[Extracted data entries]
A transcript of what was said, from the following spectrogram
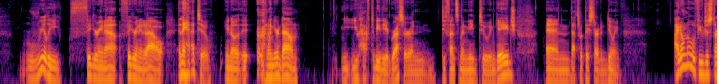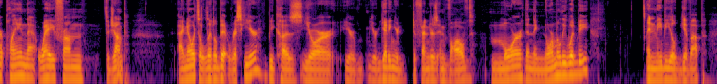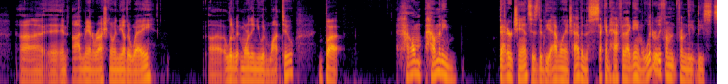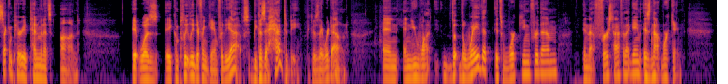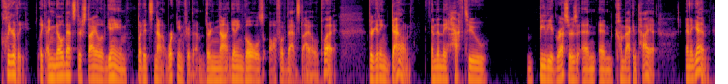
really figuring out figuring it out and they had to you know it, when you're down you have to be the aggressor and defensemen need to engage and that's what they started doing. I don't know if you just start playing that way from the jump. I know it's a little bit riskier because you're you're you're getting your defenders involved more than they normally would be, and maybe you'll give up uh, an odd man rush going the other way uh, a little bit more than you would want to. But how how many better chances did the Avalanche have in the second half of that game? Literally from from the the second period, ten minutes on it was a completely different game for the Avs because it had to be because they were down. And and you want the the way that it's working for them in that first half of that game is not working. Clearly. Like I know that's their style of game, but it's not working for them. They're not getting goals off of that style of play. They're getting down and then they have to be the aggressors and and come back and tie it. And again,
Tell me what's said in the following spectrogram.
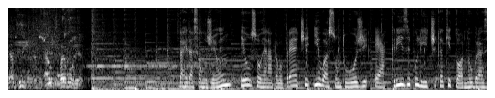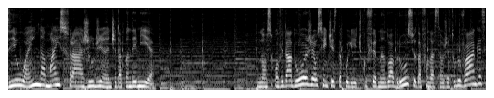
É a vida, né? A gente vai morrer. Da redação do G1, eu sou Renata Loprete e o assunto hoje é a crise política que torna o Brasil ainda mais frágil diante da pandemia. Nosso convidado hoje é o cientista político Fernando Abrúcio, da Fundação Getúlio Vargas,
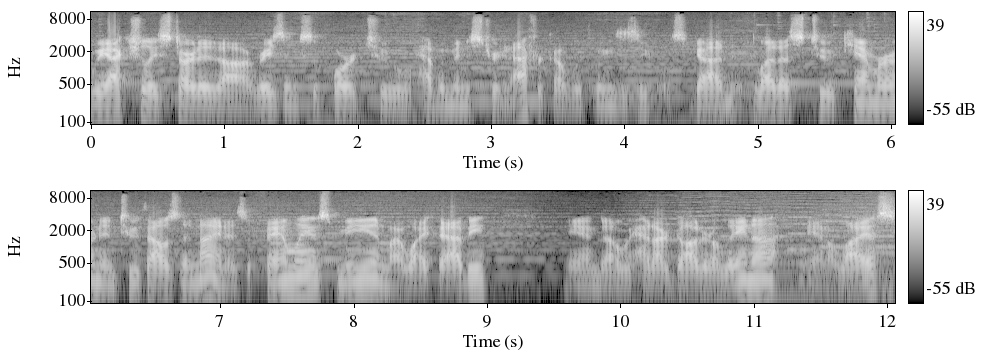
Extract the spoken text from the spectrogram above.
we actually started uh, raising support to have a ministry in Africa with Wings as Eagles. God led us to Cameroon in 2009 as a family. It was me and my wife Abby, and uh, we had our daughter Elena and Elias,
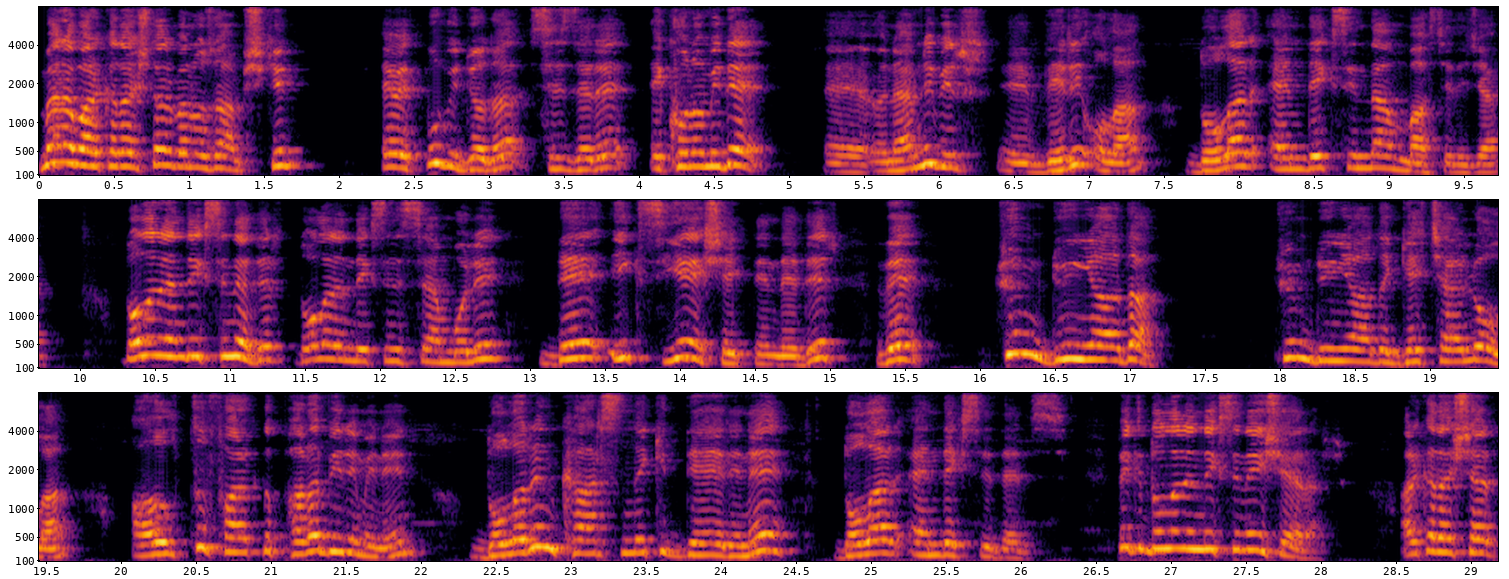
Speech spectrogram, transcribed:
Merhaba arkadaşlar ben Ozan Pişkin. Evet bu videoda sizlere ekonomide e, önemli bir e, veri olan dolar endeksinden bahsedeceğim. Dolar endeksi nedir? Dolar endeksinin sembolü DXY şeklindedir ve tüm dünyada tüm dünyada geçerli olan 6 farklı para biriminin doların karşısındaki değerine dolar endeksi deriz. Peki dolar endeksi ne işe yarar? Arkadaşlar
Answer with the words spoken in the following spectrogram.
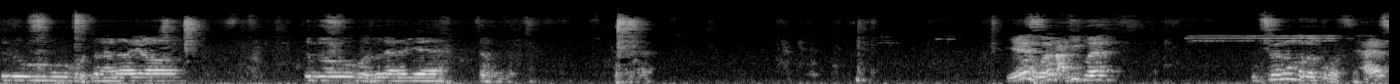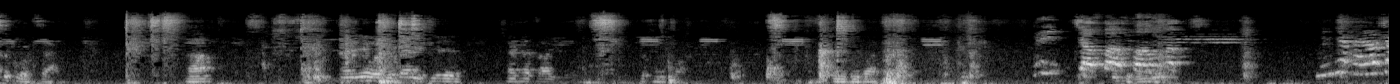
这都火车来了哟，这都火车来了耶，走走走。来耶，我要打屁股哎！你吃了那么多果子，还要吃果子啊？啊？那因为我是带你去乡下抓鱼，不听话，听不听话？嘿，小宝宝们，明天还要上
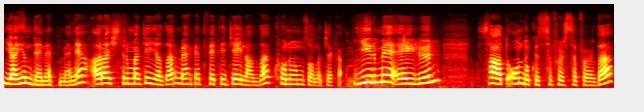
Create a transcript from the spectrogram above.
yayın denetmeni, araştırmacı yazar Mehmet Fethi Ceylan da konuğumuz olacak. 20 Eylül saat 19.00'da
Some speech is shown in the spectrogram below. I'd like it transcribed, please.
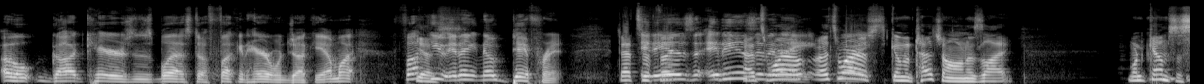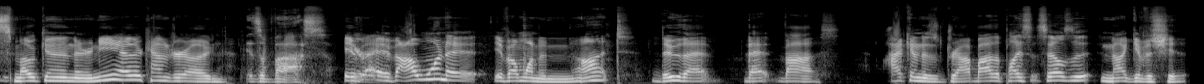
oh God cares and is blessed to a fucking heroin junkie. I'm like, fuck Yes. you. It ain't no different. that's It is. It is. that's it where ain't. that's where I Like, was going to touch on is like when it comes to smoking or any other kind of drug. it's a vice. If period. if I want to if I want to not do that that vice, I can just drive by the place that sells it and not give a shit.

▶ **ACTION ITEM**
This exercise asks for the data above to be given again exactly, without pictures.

▶ **TASK ANSWER**
A transcript of what was said, from the following spectrogram
really figuring out figuring it out and they had to you know it, when you're down you have to be the aggressor and defensemen need to engage and that's what they started doing. I don't know if you just start playing that way from the jump. I know it's a little bit riskier because you're you're you're getting your defenders involved more than they normally would be, and maybe you'll give up uh, an odd man rush going the other way uh, a little bit more than you would want to. But how how many better chances did the Avalanche have in the second half of that game? Literally from from the the second period, ten minutes on it was a completely different game for the Avs because it had to be because they were down. And and you want the the way that it's working for them in that first half of that game is not working. Clearly. Like I know that's their style of game, but it's not working for them. They're not getting goals off of that style of play. They're getting down and then they have to be the aggressors and and come back and tie it. And again,
Tell me what's said in the following spectrogram.
É a vida, né? A gente vai morrer. Da redação do G1, eu sou Renata Loprete e o assunto hoje é a crise política que torna o Brasil ainda mais frágil diante da pandemia. Nosso convidado hoje é o cientista político Fernando Abrúcio, da Fundação Getúlio Vargas,
Extract the spoken text from the spectrogram above.
we actually started uh, raising support to have a ministry in Africa with Wings as Eagles. God led us to Cameroon in 2009 as a family. It was me and my wife Abby, and uh, we had our daughter Elena and Elias,
Speech spectrogram, transcribed:
Merhaba arkadaşlar ben Ozan Pişkin. Evet bu videoda sizlere ekonomide e, önemli bir e, veri olan dolar endeksinden bahsedeceğim. Dolar endeksi nedir? Dolar endeksinin sembolü DXY şeklindedir ve tüm dünyada tüm dünyada geçerli olan 6 farklı para biriminin doların karşısındaki değerine dolar endeksi deriz. Peki dolar endeksi ne işe yarar? Arkadaşlar
Answer with the words spoken in the following spectrogram.
这都火车来了哟，这都火车来了耶，走走走。来耶，我要打屁股哎！你吃了那么多果子，还要吃果子啊？啊？那因为我是带你去乡下抓鱼，不听话，听不听话？嘿，小宝宝们，明天还要上
Create a transcript from the spectrogram above.
yayın denetmeni, araştırmacı yazar Mehmet Fethi Ceylan da konuğumuz olacak. 20 Eylül saat 19.00'da
Some speech is shown in the spectrogram below. I'd like it transcribed, please.
oh God cares and is blessed to a fucking heroin junkie. I'm like, fuck Yes. you. It ain't no different. that's It is. It is. that's it where ain't. that's where I Like, was going to touch on is like when it comes to smoking or any other kind of drug. it's a vice. If period. if I want to if I want to not do that that vice, I can just drive by the place that sells it and not give a shit.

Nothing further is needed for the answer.